ENGL 345 American Literature, 1900-2000 (3). MAYMESTER. Instructors choose authors or topics from the period 1900 to 2000. The course may be organized chronologically or thematically but is not intended as a survey.

ENGL 347 The American Novel (3). MAYMESTER. The development of the American novel from the late 18th century through the 20th century. May proceed chronologically or thematically. AMERICAN VERTIGO This course examines Alfred Hitchcock’s 1954 film “Vertigo” as reflecting a general sense of disorientation in American culture in the contemporary moment.  Treating the condition “vertigo” as a broad cultural diagnosis of the era spanning 1950 to the present, we will examine the “dizziness” caused by new media, technology, and other cultural changes as they shapes the American novel in particular.  From Scotty’s wandering on the streets of San Francisco in Alfred Hitchcock’s “Vertigo” to Oedipa Maas’s obsessive California trek in “The Crying of Lot 49,” we will explore postwar and contemporary filmmakers and authors who present disorientation in a variety of stories–about lost drivers on road trips, about protagonists not entirely at home in reality, and other estranging situations.  The aim will be to gain a deeper understanding of the American novel in its postwar and contemporary contexts.

ENGL 443 American Literature before 1860-Contemporary Issues (3). MAYMESTER. A junior- or senior-level course devoted to in-depth exploration of an author, group of authors, or topic in American literature to 1860.

SECOND SESSION, 2017

ENGL 100 Basic Writing (3). Required for incoming students with SAT I Writing scores of 460 or lower. Provides frequent practice in writing, from short paragraphs to longer papers, focusing on analysis and argument. Workshop format.

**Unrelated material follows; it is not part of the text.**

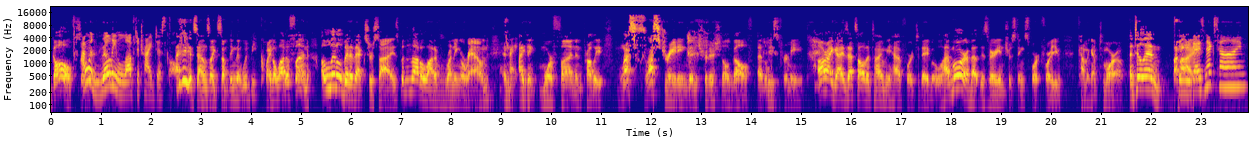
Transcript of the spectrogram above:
golf. So I would really love to try disc golf. I think it sounds like something that would be quite a lot of fun. A little bit of exercise, but not a lot of running around. and right. I think more fun and probably less frustrating than traditional golf, at least for me. All right, guys, that's all the time we have for today, but we'll have more about this very interesting sport for you coming up tomorrow. Until then, bye See bye. you guys next time.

ENGL 105 English Composition and Rhetoric (3). This college-level course focuses on written and oral argumentation, composition, research, information literacy, and rhetorical analysis. The course introduces students to the specific disciplinary contexts for written work and oral presentations required in college courses.

ENGL 123 Introduction to Fiction (3). ONLINE. Novels and shorter fiction by Defoe, Austen, Dickens, Faulkner, Wolfe, Fitzgerald, Joyce, and others.

ENGL 124 Contemporary Literature (3). ONLINE. The literature of the present generation.

ENGL 128 Major American Authors (3). A study of approximately six major American authors drawn from Emerson, Thoreau, Hawthorne, Melville, Stowe, Whitman, Clemens, Dickinson, Chesnutt, James, Eliot, Stein, Hemingway, O’Neill, Faulkner, Hurston, or others.

ENGL 129 Literature and Cultural Diversity (3). Studies in African American, Asian American, Hispanic American, Native American, Anglo-Indian, Caribbean, gay-lesbian, and other literatures written in English.

ENGL 140 Intro to Gay & Lesbian Literature (WMST) (3). Introduces students to concepts in queer theory and recent sexuality studies. Topics include queer lit, AIDS, race and sexuality, representations of gays and lesbians in the media, political activism/literature.

ENGL 155 The Visual and Graphic Narrative (3). ONLINE. This course examines a number of visual texts, including graphic novels and emerging narrative forms that include visuals as well as words. The course explores how meaning can be conveyed through the composition, juxtaposition, and framing of images as well as through the relationship between words and images.

ENGL 283 Life Writing (3). Exploration of different forms of life writing such as autobiography, biography, and autoethnography. Readings will include theories of autobiography and selected literature.